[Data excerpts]
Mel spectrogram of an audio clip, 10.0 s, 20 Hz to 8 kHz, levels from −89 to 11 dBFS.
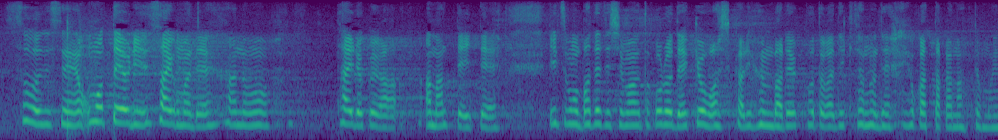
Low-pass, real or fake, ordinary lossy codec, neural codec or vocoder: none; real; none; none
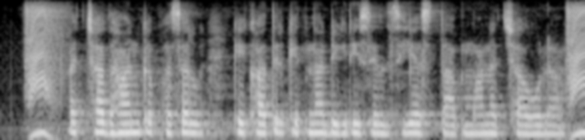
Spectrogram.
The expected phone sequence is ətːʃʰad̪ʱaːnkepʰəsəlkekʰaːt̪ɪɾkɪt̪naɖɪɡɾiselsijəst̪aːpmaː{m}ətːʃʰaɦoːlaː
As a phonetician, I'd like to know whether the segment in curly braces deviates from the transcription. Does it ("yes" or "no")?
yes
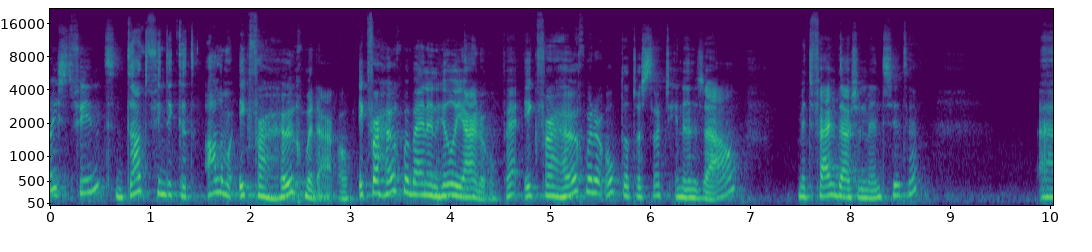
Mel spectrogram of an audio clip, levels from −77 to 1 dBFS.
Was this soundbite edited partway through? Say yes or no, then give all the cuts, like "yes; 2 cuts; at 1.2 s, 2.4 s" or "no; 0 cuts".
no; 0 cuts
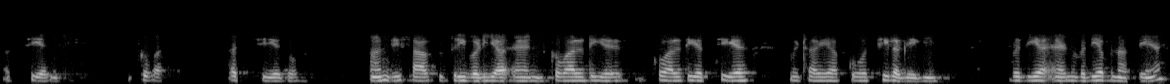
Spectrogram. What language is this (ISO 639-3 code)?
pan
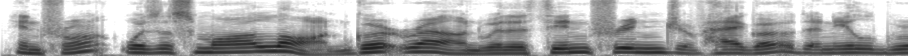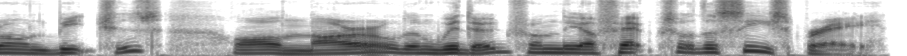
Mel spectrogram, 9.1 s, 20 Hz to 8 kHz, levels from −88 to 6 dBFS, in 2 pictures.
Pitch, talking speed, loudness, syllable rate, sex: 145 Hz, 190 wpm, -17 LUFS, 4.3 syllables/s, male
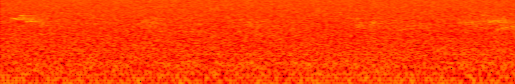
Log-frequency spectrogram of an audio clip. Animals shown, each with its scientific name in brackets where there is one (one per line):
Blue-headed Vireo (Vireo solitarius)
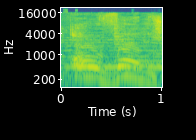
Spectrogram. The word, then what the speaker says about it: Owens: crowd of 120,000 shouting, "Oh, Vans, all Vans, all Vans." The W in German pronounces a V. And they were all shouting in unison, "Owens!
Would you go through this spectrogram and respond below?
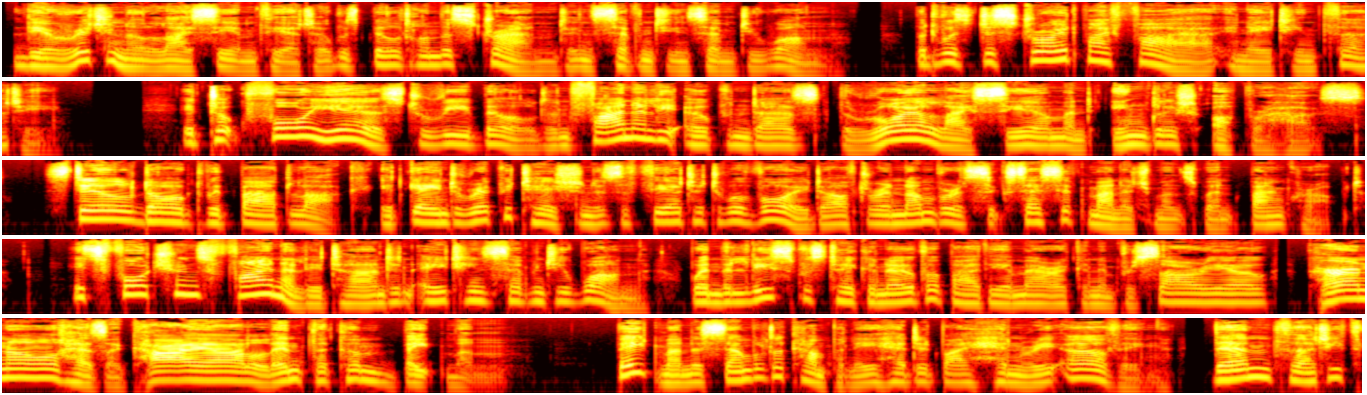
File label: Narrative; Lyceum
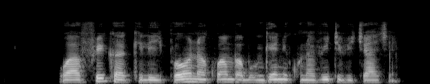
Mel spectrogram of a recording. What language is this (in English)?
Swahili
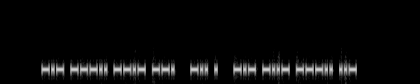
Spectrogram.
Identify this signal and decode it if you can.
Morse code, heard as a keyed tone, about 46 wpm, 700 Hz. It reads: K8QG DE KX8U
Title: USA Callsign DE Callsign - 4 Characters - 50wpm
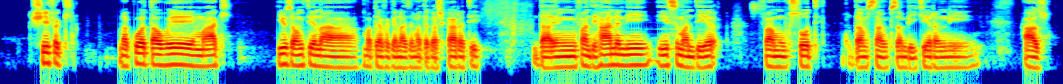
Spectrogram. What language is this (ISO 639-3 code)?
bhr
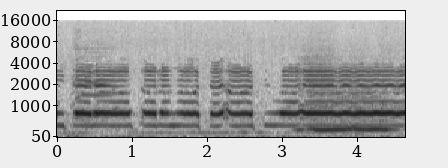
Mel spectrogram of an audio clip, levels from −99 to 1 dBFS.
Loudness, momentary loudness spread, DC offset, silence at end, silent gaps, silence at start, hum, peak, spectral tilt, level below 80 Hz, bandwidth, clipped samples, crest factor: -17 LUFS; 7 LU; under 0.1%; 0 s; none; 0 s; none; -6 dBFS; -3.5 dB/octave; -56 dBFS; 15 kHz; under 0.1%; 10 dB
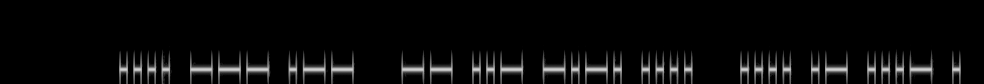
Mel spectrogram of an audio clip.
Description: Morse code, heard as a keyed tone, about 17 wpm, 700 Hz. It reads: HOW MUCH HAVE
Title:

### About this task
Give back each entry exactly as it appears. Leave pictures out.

### Solved exercise
Mel spectrogram of an audio clip, 10.0 s, 20 Hz to 8 kHz, levels from −89 to 11 dBFS.
Low-pass, real or fake, ordinary lossy codec, neural codec or vocoder: none; real; none; none
Spectrogram.
The expected phone sequence is ətːʃʰad̪ʱaːnkepʰəsəlkekʰaːt̪ɪɾkɪt̪naɖɪɡɾiselsijəst̪aːpmaː{m}ətːʃʰaɦoːlaː
As a phonetician, I'd like to know whether the segment in curly braces deviates from the transcription. Does it ("yes" or "no")?
yes
Mel spectrogram of an audio clip, levels from −77 to 1 dBFS.
Was this soundbite edited partway through? Say yes or no, then give all the cuts, like "yes; 2 cuts; at 1.2 s, 2.4 s" or "no; 0 cuts".
no; 0 cuts
Spectrogram. What language is this (ISO 639-3 code)?
pan
Mel spectrogram, 9.1 s, 20 Hz to 8 kHz, levels from −88 to 6 dBFS, in 2 pictures.
Pitch, talking speed, loudness, syllable rate, sex: 145 Hz, 190 wpm, -17 LUFS, 4.3 syllables/s, male
Log-frequency spectrogram of an audio clip. Animals shown, each with its scientific name in brackets where there is one (one per line):
Blue-headed Vireo (Vireo solitarius)
Spectrogram. The word, then what the speaker says about it: Owens: crowd of 120,000 shouting, "Oh, Vans, all Vans, all Vans." The W in German pronounces a V. And they were all shouting in unison, "Owens!
Would you go through this spectrogram and respond below?
File label: Narrative; Lyceum
Mel spectrogram of a recording. What language is this (in English)?
Swahili
Spectrogram.
Identify this signal and decode it if you can.
Morse code, heard as a keyed tone, about 46 wpm, 700 Hz. It reads: K8QG DE KX8U
Title: USA Callsign DE Callsign - 4 Characters - 50wpm
Spectrogram. What language is this (ISO 639-3 code)?
bhr
Mel spectrogram of an audio clip, levels from −99 to 1 dBFS.
Loudness, momentary loudness spread, DC offset, silence at end, silent gaps, silence at start, hum, peak, spectral tilt, level below 80 Hz, bandwidth, clipped samples, crest factor: -17 LUFS; 7 LU; under 0.1%; 0 s; none; 0 s; none; -6 dBFS; -3.5 dB/octave; -56 dBFS; 15 kHz; under 0.1%; 10 dB
Mel spectrogram of an audio clip.
Description: Morse code, heard as a keyed tone, about 17 wpm, 700 Hz. It reads: HOW MUCH HAVE
Title:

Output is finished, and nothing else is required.